“I want to make sure I hear from everybody,” she said.
Pool also said, in an ostensible response to Garza, that Council members should “take the lead” on projects that they want to see happen in their districts.
“I think that might be the piece that staff can’t say but we have the entire authority to do,” she said.
Garza bristled at the suggestion that she was not making enough of an effort. It was staff that had not been responsive to her emails and texts, she said.
In addition, Garza rejected the idea that projects should be viewed through the lens of a Council district, rather than the city as a whole. It is Council’s duty to use city-owned properties to fulfill citywide goals, she said.
Garza also said that Council should be wary of letting the use of the parcels be dictated by those who live nearby.
“(They’re) going to want what every neighborhood that’s near a vacant piece of property wants: parkland,” she said. “Or to leave it vacant.”
Council Member Greg Casar concurred: “If you just ask folks on the street what (they) want there, it’s of course, all parkland.”
That would not be the case in her district, replied Council Member Ora Houston.
“We need employment, we need creative spaces and we need amenities,” said Houston. “We have plenty of parkland.”
Council Member Alison Alter said the city could learn from what worked and what didn’t for Mueller. “Generally it’s looked at as a great development,” she said. “But maybe the city could have gotten even more.”
Tovo also suggested that Council soon consider what it wants to do about the McKalla Lane property, which is being considered as a possible site for a Major League Soccer stadium. Council should compare that potential use against the “rationale for housing” on the same site, she said.
The Austin Monitor’s work is made possible by donations from the community. Though our reporting covers donors from time to time, we are careful to keep business and editorial efforts separate while maintaining transparency. A complete list of donors is available here, and our code of ethics is explained here.
Do you like this story?
There are so many important stories we don't get to write. As a nonprofit journalism source, every contributed dollar helps us provide you more coverage. Do your part by joining our subscribers in supporting our reporters' work.
Key Players & Topics In This Article
Austin City Council: The Austin City Council is the body with legislative purview over the City of Austin. It offers policy direction, while the office of the City Manager implements administrative actions based on those policies. Until 2012, the body contained seven members, including the city's Mayor, all elected at-large. In 2012, City of Austin residents voted to change that system and now 10 members of the Council are elected based on geographic districts. The Mayor continues to be elected at-large.

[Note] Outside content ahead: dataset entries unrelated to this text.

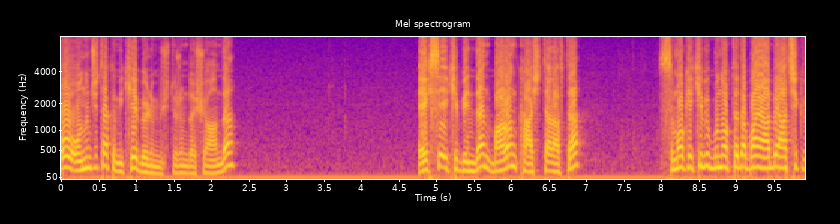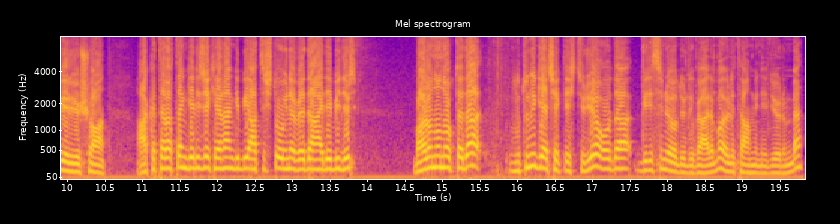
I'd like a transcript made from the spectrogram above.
O 10. takım ikiye bölünmüş durumda şu anda. Eksi ekibinden Baron karşı tarafta. Smoke ekibi bu noktada bayağı bir açık veriyor şu an. Arka taraftan gelecek herhangi bir atışta oyuna veda edebilir. Baron o noktada lootunu gerçekleştiriyor. Orada birisini öldürdü galiba. Öyle tahmin ediyorum ben.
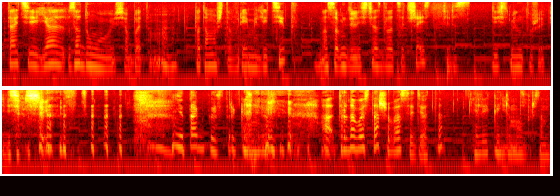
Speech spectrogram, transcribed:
Кстати, я задумываюсь об этом, Мгм. потому что время летит. На самом деле сейчас 26, через 10 минут уже 56. Не так быстро, конечно. А трудовой стаж у вас идет, да? Или каким Нет. образом?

economic development: This is short for fiscal growth experienced by the City of Austin or businesses in and around the region.